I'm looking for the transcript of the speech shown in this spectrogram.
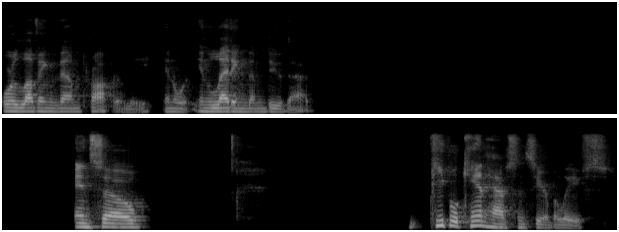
or loving them properly in, in letting them do that. And so people can have sincere beliefs,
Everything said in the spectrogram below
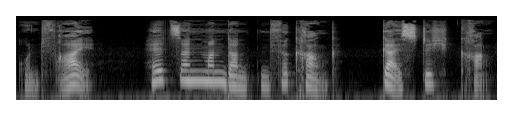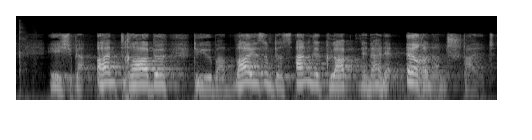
Und frei hält seinen Mandanten für krank, geistig krank. Ich beantrage die Überweisung des Angeklagten in eine Irrenanstalt.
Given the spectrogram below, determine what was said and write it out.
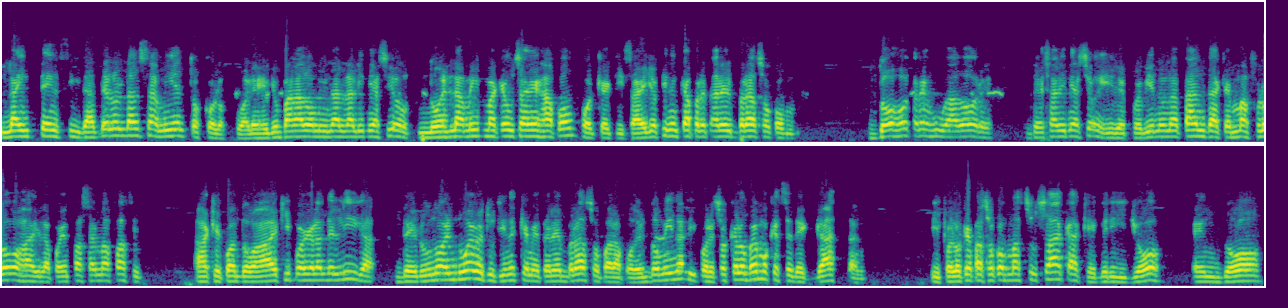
la intensidad de los lanzamientos con los cuales ellos van a dominar la alineación no es la misma que usan en Japón, porque quizás ellos tienen que apretar el brazo con dos o tres jugadores de esa alineación y después viene una tanda que es más floja y la pueden pasar más fácil. A que cuando vas a equipo de grandes ligas, del 1 al 9 tú tienes que meter el brazo para poder dominar y por eso es que los vemos que se desgastan Y fue lo que pasó con Matsusaka, que brilló en dos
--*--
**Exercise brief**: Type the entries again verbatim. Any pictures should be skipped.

**Solved exercise**:
I'm looking for the transcript of the speech shown in this spectrogram.
or loving them properly in, in letting them do that. And so people can have sincere beliefs,
Everything said in the spectrogram below
Und frei hält seinen Mandanten für krank, geistig krank. Ich beantrage die Überweisung des Angeklagten in eine Irrenanstalt.
Given the spectrogram below, determine what was said and write it out.
la intensidad de los lanzamientos con los cuales ellos van a dominar la alineación no es la misma que usan en Japón, porque quizás ellos tienen que apretar el brazo con dos o tres jugadores de esa alineación y después viene una tanda que es más floja y la pueden pasar más fácil. A que cuando vas a equipo de grandes ligas, del 1 al 9 tú tienes que meter el brazo para poder dominar y por eso es que los vemos que se desgastan Y fue lo que pasó con Matsusaka, que brilló en dos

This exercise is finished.